From Table 1 it can be seen that when the aqueous medium is approximately neutral it is especially desirable to employ a mole ratio of hydrogen peroxide:copper in the range of from about 45:1 to about 10:1 and that when a slightly more alkaline aqueous medium is treated, such as at pH 8, not only is a combination in the afore mentioned range at neutral pH effective, but a mole ratio of up to 100:1 of hydrogen peroxide:Cu can be equally or even more effective. Secondly it can also be seen from Example 11 to C 14 that a mole ratio of around 3:1 copper to reducing agent is especially effective. When that mole ratio was increased to nearly 30:1, there was some impairment of bactericidal effect but nowhere near as great an impairment as when the mole ratio was inverted to approximately 1:3.6, i.e. to the reducing agent being present in excess, as in comparison C 14.
In Table 2, the peroxyacid employed in Example 21 is peroxyacetic acid in Example 22 is diperoxyisophthalic acid.

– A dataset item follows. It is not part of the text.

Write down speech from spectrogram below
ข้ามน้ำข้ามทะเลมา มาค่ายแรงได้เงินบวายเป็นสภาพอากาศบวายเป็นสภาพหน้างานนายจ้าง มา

TABLE 2 ______________________________________ Ex Peroxyacid Mole Ratio Reducing % Sur- No Conc (ppm) Acid:Cu:Red Ag Agent pH vival ______________________________________ 21 1 0.85:1:0.36 Ascorbic nat- 2.0 Acid ural 22 1 0.32:1:0.36 Ascorbic nat- 4.39 Acid ural ______________________________________
In Examples 23 and 24 the aqueous medium to be treated was white water in the paper industry into which the disinfectant combination was introduced at the 12 hourly rate specified in Table 3. The total bacteria count was measured both before and after 6 and 24 hours treatment by the general method described for the preceeding Examples. In Table 3, the mole ratio is that of percompound:Cu.sup.2+ : Ascorbic Acid, and the percompound in Example 23 is hydrogen peroxide and in Example 24, diperoxyisophthalic acid.

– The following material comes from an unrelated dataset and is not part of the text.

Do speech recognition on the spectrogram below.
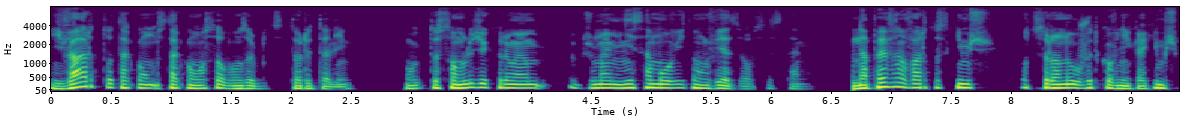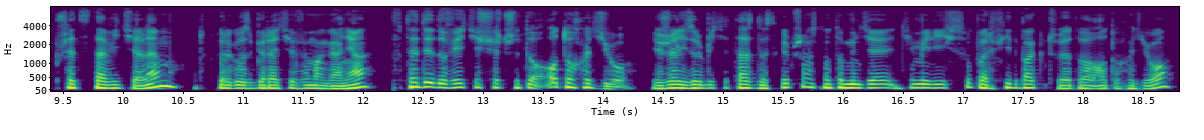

TABLE 3 ______________________________________ % Survival Ex Percompound after (hours) No Conc (gpl) Mole Ratio 6 24 ______________________________________ 23 20 37:1:0.36 2.1 5.0 24 20 6.4:1:0.36 0.4 4.9 ______________________________________

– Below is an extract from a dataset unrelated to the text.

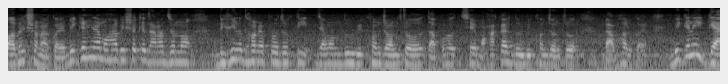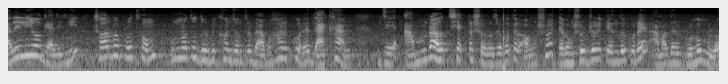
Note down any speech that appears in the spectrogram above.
গবেষণা করে। বিজ্ঞানীরা মহাবিশ্বকে জানার জন্য বিভিন্ন ধরনের প্রযুক্তি, যেমন দূরবীক্ষণ যন্ত্র, তারপর হচ্ছে মহাকাশ দূরবীক্ষণ যন্ত্র ব্যবহার করেন। বিজ্ঞানী গ্যালিলিও গ্যালিলি সর্বপ্রথম উন্নত দূরবীক্ষণ যন্ত্র ব্যবহার করে দেখান যে আমরা হচ্ছে একটা সৌরজগতের অংশ এবং সূর্যকে কেন্দ্র করে আমাদের গ্রহগুলো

1. In a process for the disinfection of a bacteria-containing aqueous medium wherein hydrogen peroxide is introduced and the pH of the aqueous medium maintained at from pH 6 to 9, for subsequent discharge into water courses or inland waters, the improvement comprising the provision of hydrogen peroxide or peroxyacid in a concentration selected in the range of from 2.5.times.10.sup.-6 M to 3.times.10.sup.-3 M, together with a soluble copper salt in a concentration in the range of from 3.times.10.sup.-6 M to 2.times.10.sup.-5 M and an autoxidisable reducing agent in a concentration in the range of from 1.times.10.sup.-6 M to 3.times.10.sup.-5 M the concentrations of copper and reducing agent being so selected in combination that the mole ratio of copper to autoxidisable reducing agent is in the range of from 15:1 to 1:2.5 and the mole ratio of hydrogen peroxide to copper is in the range of from 1:1 to 60:1 or peroxyacid to copper is in the range of from 5:1 to 1:5.
2. A process according to claim 1 wherein the mole ratio of copper to autoxidisable reducing agent is in the range of from 5:1 to 1:1.2.
3. A process according to claim 1 employing hydrogen peroxide in a concentration of from 2.5.times.10.sup.-5 M to 7.5.times.10.sup.-4 M, the copper salt in a concentration of not more than 1.75.times.10.sup.-5 M and reducing agent in a concentration of from 1.times.10.sup.-6 M to 1.times.10.sup.-5 M.
4. A process according to claim 1, 2 or 3 wherein the reducing agent is 1,2,3-trihydroxy-benzene, benzaldehyde, dihydroxyfumaric acid, malonic acid, ascorbic acid or an alkali metal sulphite.
5. A process according to any claim 1 wherein the copper salt is a copper sulphate.
6. A process according to claim 1 or 3 wherein the pH of the aqueous medium is maintained within the range pH 7.5 to 8.5.
7. A process according to claim 1 additionally employing an O-acyl or N-acyl compound in conjunction with the hydrogen peroxide to generate in situ a peroxyacid.
8. A process according to claim 7 wherein the peroxyacid is generated in a mole ratio to the copper of from 1:5 to 5:1.
9. A process according to claim 1, 3, or 7 wherein the aqueous medium is an aqueous effluent from the paper and food processing industries or from a sewage treatment works.
International Classification: C02F 170; C02F 150;